Not for back-seaters. That’s partly a downside of a Euro-sourced design that favors compactness and driver involvement. Shop rivals like the CR-V and RAV4 if your adult rear passengers demand any knee clearance at all with the front buckets more than halfway back. No complaints about front-seat room and comfort. And cabin-materials quality is exemplary for this price range.
Another penalty of that German-grade handling is a taut suspension that doesn’t smother bumps very well with the 18-inch wheels standard on the Titanium and optional on the SE. Ride quality is harsh with the optional 19s. The newer rivals from Honda, Mazda, Toyota, even Hyundai and Kia do a better job of keeping wind and road noise out of the interior.
10. What about safety?
Crash-test ratings are about average for the class. The ‘16 Escape earns four stars for overall occupant protection in the government’s 5-Star Safety Ratings system. Also earning four stars are such rivals as the CR-V, Jeep Cherokee, Kia Sportage, and Nissan Rogue, though the RAV4 earns the full five.
The ’16 hasn’t undergone testing by the influential, insurance-industry-funded Insurance Institute for Highway Safety, but the virtually identical 2015 Escape earned the “Good” ratings for side and roof protection and in the “moderate overlap front” test, as when two vehicles collide front-corner to front-corner. That’s a wrung below the institute’s Top Safety Pick categories. Blame the lowest “Poor” rating the crossover received for occupant protection in the “small overlap front” test, as when a vehicle’s left-front corner strikes a pole or tree. Lack of a front-crash-prevention, such as automatic braking, made it ineligible for ystem
11. How’s the reliability and resale value?

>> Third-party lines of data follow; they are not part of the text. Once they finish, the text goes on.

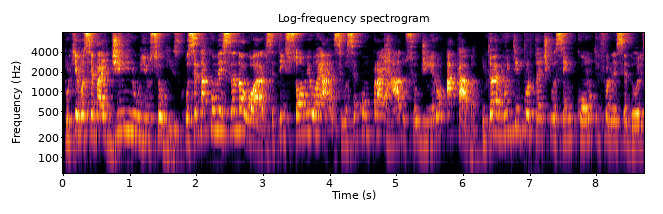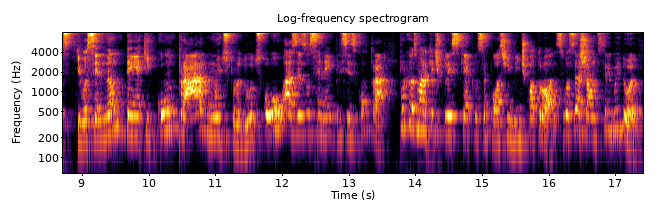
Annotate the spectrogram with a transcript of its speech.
porque você vai diminuir o seu risco. Você está começando agora, você tem só mil reais. Se você comprar errado, o seu dinheiro acaba. Então é muito importante que você encontre fornecedores que você não tenha que comprar muitos produtos ou às vezes você nem precise comprar, porque os marketplaces querem que você poste em 24 horas. Se você achar um distribuidor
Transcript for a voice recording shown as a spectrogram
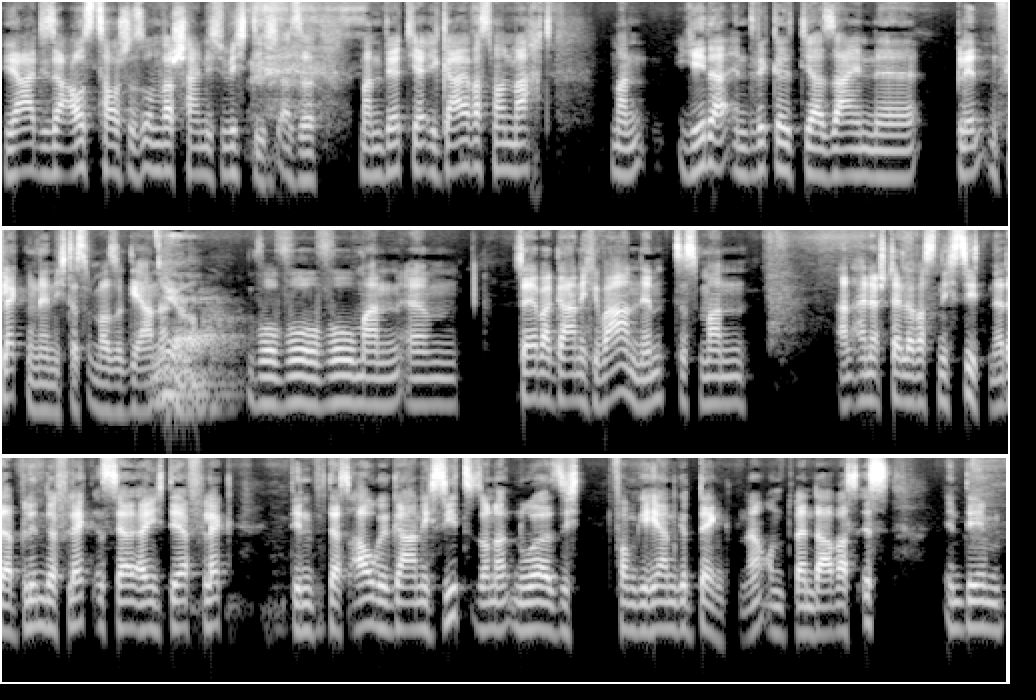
Ja, dieser Austausch ist unwahrscheinlich wichtig. Also man wird ja, egal was man macht, man, jeder entwickelt ja seine blinden Flecken, nenne ich das immer so gerne, ja. wo, wo, wo man ähm, selber gar nicht wahrnimmt, dass man an einer Stelle was nicht sieht. Ne? Der blinde Fleck ist ja eigentlich der Fleck, den das Auge gar nicht sieht, sondern nur sich vom Gehirn gedenkt. Ne? Und wenn da was ist in dem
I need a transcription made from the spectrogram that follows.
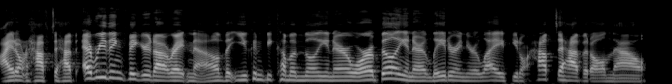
I don't have to have everything figured out right now, that you can become a millionaire or a billionaire later in your life. You don't have to have it all now.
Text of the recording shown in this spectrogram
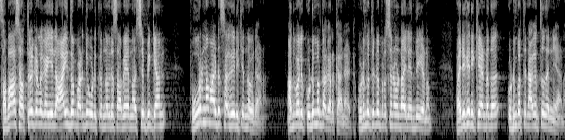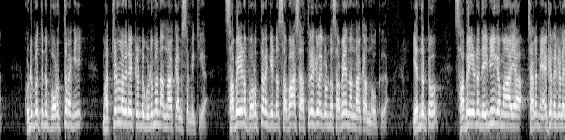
സഭാ ശത്രുക്കളുടെ കയ്യിൽ ആയുധം പണിത് കൊടുക്കുന്നവർ സഭയെ നശിപ്പിക്കാൻ പൂർണമായിട്ട് സഹകരിക്കുന്നവരാണ്. അതുപോലെ കുടുംബം തകർക്കാനായിട്ട്. കുടുംബത്തിന്റെ പ്രശ്നം ഉണ്ടായാൽ എന്ത് ചെയ്യണം? പരിഹരിക്കേണ്ടത് കുടുംബത്തിനകത്ത് തന്നെയാണ്. കുടുംബത്തിന് പുറത്തിറങ്ങി മറ്റുള്ളവരെ കൊണ്ട് കുടുംബം നന്നാക്കാൻ ശ്രമിക്കുക. സഭയുടെ പുറത്തിറങ്ങിയിട്ട് സഭാ ശത്രുക്കളെ കൊണ്ട് സഭയെ നന്നാക്കാൻ നോക്കുക. എന്നിട്ടോ സഭയുടെ ദൈവികമായ ചില മേഖലകളെ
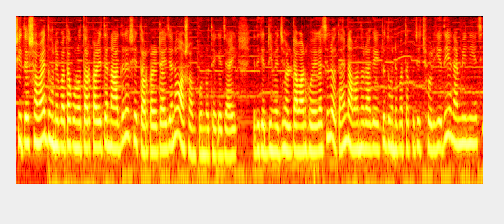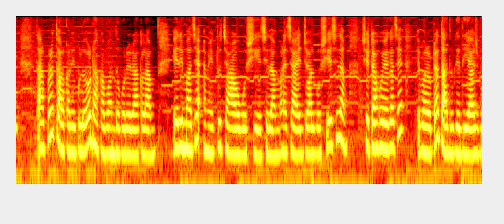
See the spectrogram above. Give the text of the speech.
শীতের সময় ধনেপাতা কোনো তরকারিতে না দিলে সেই তরকারিটাই যেন অসম্পূর্ণ থেকে যায়। এদিকে ডিমের ঝোলটা আমার হয়ে গেছিল, তাই নামানোর আগে একটু ধনেপাতা কুচি ছড়িয়ে দিয়ে নামিয়ে নিয়েছি। তারপরে তরকারিগুলোও ঢাকা বন্ধ করে রাখলাম। এরই মাঝে আমি একটু চাও বসিয়েছিলাম মানে চায়ের জল বসিয়েছিলাম, সেটা হয়ে গেছে, এবার ওটা দাদুকে দিয়ে আসব।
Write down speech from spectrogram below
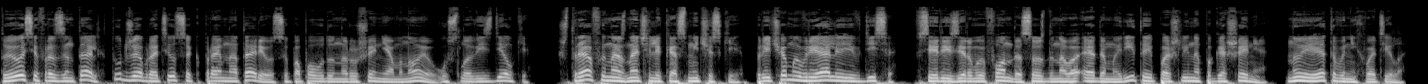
то Иосиф Розенталь тут же обратился к прайм-нотариусу по поводу нарушения мною условий сделки. Штрафы назначили космические, причем и в Реале, и в Дисе. Все резервы фонда, созданного Эдом и Ритой, пошли на погашение, но и этого не хватило.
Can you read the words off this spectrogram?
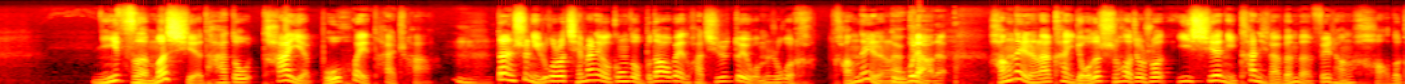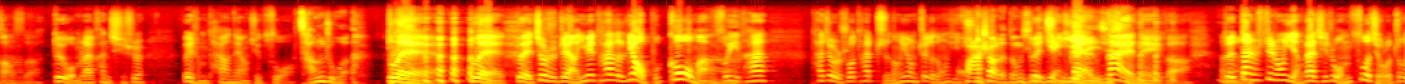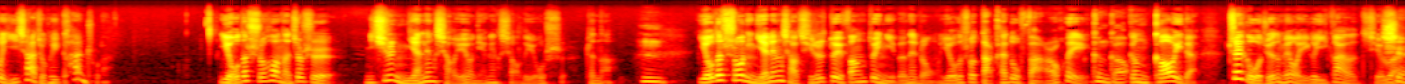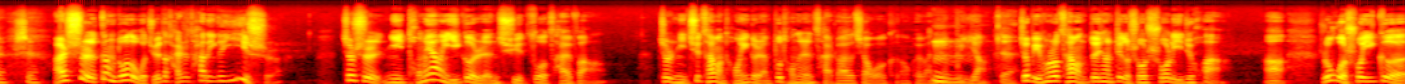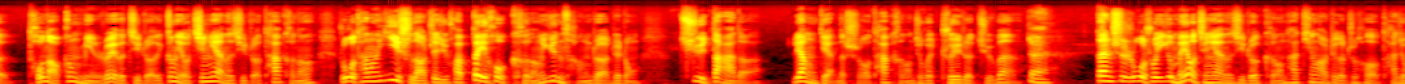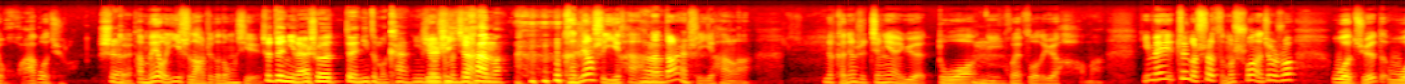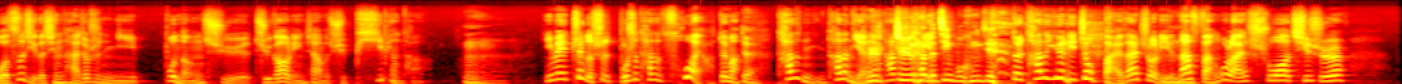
你怎么写它都它也不会太差。嗯，但是你如果说前面那个工作不到位的话，其实对我们如果行行内人来看补不了的。行内人来看，有的时候就是说一些你看起来文本非常好的稿子，对我们来看，其实为什么他要那样去做？藏拙，对对对，就是这样，因为他的料不够嘛，啊。所以他他就是说他只能用这个东西花哨的东西对去掩盖那个。对嗯，但是这种掩盖其实我们做久了之后一下就可以看出来。有的时候呢，就是你其实你年龄小也有年龄小的优势，真的。嗯，有的时候你年龄小，其实对方对你的那种有的时候打开度反而会更高。更高一点。这个我觉得没有一个一概的结论，是是，而是更多的我觉得还是他的一个意识，就是你同样一个人去做采访，就是你去采访同一个人，不同的人采出来的效果可能会完全不一样。嗯。对，就比方说，采访对象这个时候说了一句话啊，如果说一个头脑更敏锐的记者、更有经验的记者，他可能如果他能意识到这句话背后可能蕴藏着这种巨大的亮点的时候，他可能就会追着去问。对，但是如果说一个没有经验的记者，可能他听到这个之后，他就划过去了，是。他没有意识到这个东西这对你来说，对你怎么看？你觉得是遗憾吗？肯定是遗憾，嗯那当然是遗憾了。那肯定是经验越多，嗯你会做得越好嘛。因为这个事儿怎么说呢？就是说，我觉得我自己的心态就是，你不能去居高临下的去批评他，嗯，因为这个是不是他的错呀，对吗？对，他的他的年龄，他的这是他的，进步空间。对他的阅历就摆在这里。嗯那反过来说，其实，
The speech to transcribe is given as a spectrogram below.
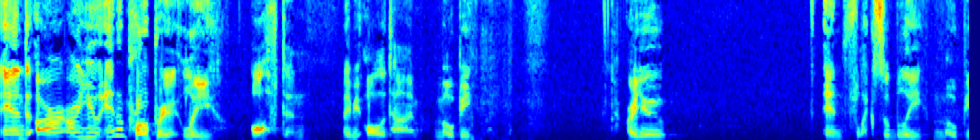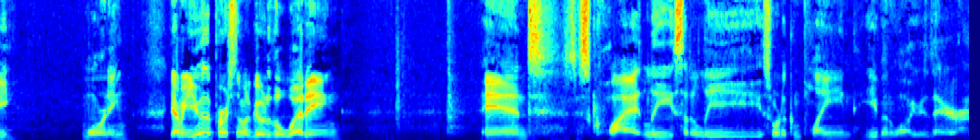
And are are you inappropriately often, maybe all the time, mopey? Are you inflexibly mopey mourning. Yeah, I mean, you're the person that would go to the wedding and just quietly, subtly sort of complain even while you're there.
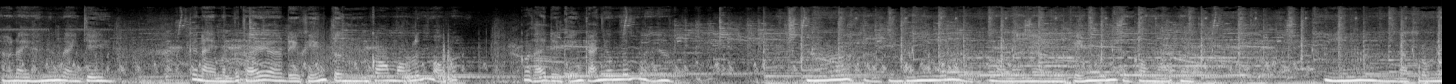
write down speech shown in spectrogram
Ở đây thì đứng đàn chi? Cái này mình có thể ờ, điều khiển từng con một lính một á. Có thể điều khiển cả nhóm lính rồi ha nó Điều khiển cả nhóm lính rồi Còn này là điều khiển lính từ con một rồi ừ, Đập luôn đi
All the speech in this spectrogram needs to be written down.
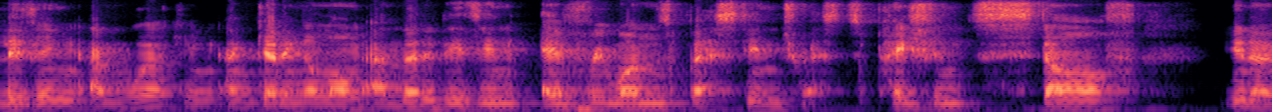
living and working and getting along and that it is in everyone's best interests patients staff you know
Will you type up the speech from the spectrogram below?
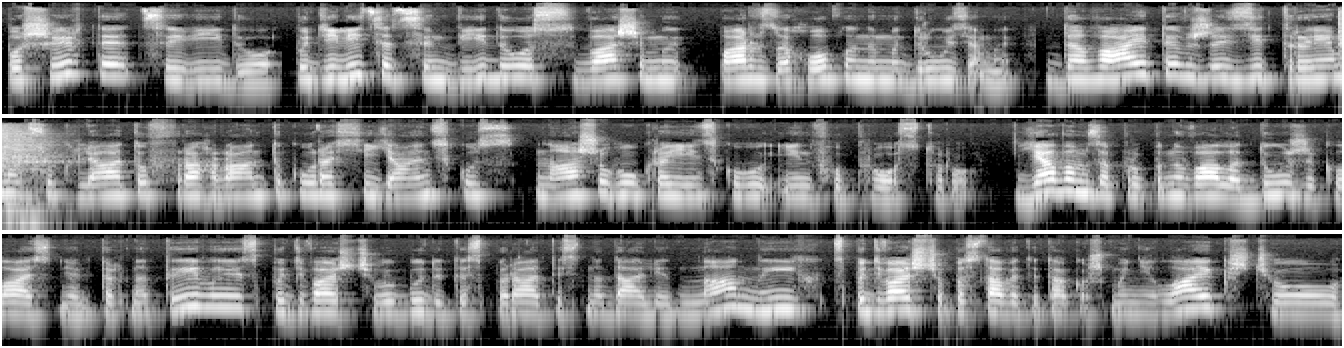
поширте це відео, поділіться цим відео з вашими парзахопленими друзями. Давайте вже зітремо цю кляту фрагрантику росіянську з нашого українського інфопростору. Я вам запропонувала дуже класні альтернативи. Сподіваюсь, що ви будете спиратись надалі на них. Сподіваюсь, що поставите також мені лайк, що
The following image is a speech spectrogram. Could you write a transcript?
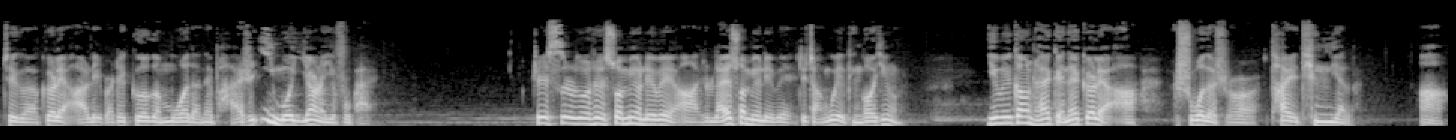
这个哥俩里边这哥哥摸的那牌是一模一样的一副牌。这四十多岁算命这位啊，就来算命这位，这掌柜的挺高兴的。因为刚才给那哥俩说的时候，他也听见了，啊，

Initial quality is good, predicted reliability subpar, and residual values lag behind top rivals. Owner-survey results aren’t yet available for the ’16 Escape, but the ’15 model was the compact-crossover-class award winner for initial quality in owner polls compiled by J.D. Power, the leading automotive-consumer-assessment firm. That’s a step up from the average-to-below-average ratings for previous model years. It may bode well for predicted reliability, which was consistently subpar in earlier Power rankings. Indeed, the 2013- and ’14-model Escapes racked up an unusually high number of safety and repair-related recalls.
As for resale value, the residual-value-tracking firm ALG rates the ‘15 Escape’s depreciation about average among all vehicles. However, ALG projects it’ll retain around 37-40 percent (depending on trim line) of its original sticker price after five years. That’s short of the 42-44 percent predicted for the RAV4 and the 45-46 percent projected for the CR-V.
12. Is it better than the competition?
Credit Ford for tapping its global vehicle inventory to bring Americans a compact crossover fully competitive with any in the world – and better than most for road manners and interior materials. But this design is beginning to show its age, not just in styling but in cabin layout and roominess. In this class, the RAV4 and CR-V set the bar high for space and utility, the Jeep Cherokee for off-road prowess, the Subaru Forester for all-around virtue, and the CX-5 for design and engineering sophistication. Still, Escape’s blend of assets and the willingness of Ford and its dealers to work with you on pricing should earn it a place on your shopping list.